#!/usr/bin/env python
import syncopy as spy
import syncopy.tests.synth_data as synth_data
import numpy as np
import matplotlib.pyplot as plt
sig_lengths = np.linspace(1000, 4000, num=4, dtype=int)
overlaps = np.linspace(0.0, 0.99, num=10)
variances = np.zeros((sig_lengths.size, overlaps.size), dtype=float) # Filled in loop below.
foilim = [5, 200] # Frequency selection, shared between cases.
f_timwin = 0.2 # Window length in seconds, also shared.
def get_welch_cfg():
"""
Get a reasonable Welch cfg for testing purposes.
"""
cfg = spy.get_defaults(spy.freqanalysis)
cfg.method = "welch"
cfg.t_ftimwin = 0.5 # Window length in seconds.
cfg.toi = 0.0 # Overlap between periodograms (0.5 = 50 percent overlap).
return cfg
for sigl_idx, sig_len in enumerate(sig_lengths):
for overl_idx, overlap in enumerate(overlaps):
wn = synth_data.white_noise(nTrials=20, nChannels=1, nSamples=sig_len, samplerate=1000)
cfg = get_welch_cfg()
cfg.toi = overlap
cfg.t_ftimwin = f_timwin
cfg.foilim = foilim
spec = spy.freqanalysis(cfg, wn)
# We got one Welch estimate per trial so far.
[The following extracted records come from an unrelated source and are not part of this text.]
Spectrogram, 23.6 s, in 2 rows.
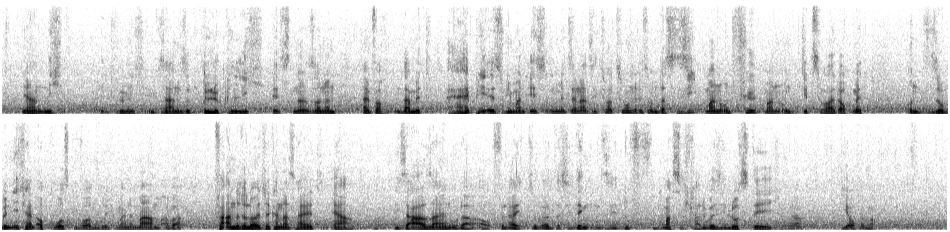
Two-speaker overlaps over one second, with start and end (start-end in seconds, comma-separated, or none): none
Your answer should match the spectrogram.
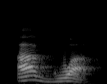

Now compute the variance over trials:
spec_var = spy.var(spec, dim='trials')
mvar = np.mean(spec_var.show(channel=0)) # We get one variance per frequency bin, and average over those.
variances[sigl_idx, overl_idx] = mvar
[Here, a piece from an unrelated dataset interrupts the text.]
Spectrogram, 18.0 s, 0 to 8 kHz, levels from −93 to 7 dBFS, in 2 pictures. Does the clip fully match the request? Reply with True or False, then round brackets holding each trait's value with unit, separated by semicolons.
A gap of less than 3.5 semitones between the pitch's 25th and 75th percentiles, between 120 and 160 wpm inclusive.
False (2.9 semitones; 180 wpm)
fig = plt.figure()
ax = fig.add_subplot(projection='3d')
for row_idx in range(variances.shape[0]):
ax.scatter(np.tile(sig_lengths[row_idx], overlaps.size), overlaps, variances[row_idx, :], label=f"Signal len {sig_lengths[row_idx]}")
ax.set_xlabel('Signal length (number of samples)')
ax.set_ylabel('Window overlap')
ax.set_zlabel('var of Welch estimate')
ax.set_title('Variance of Welsh estimate as a function of signal length and overlap.\nColors represent different signal lengths.')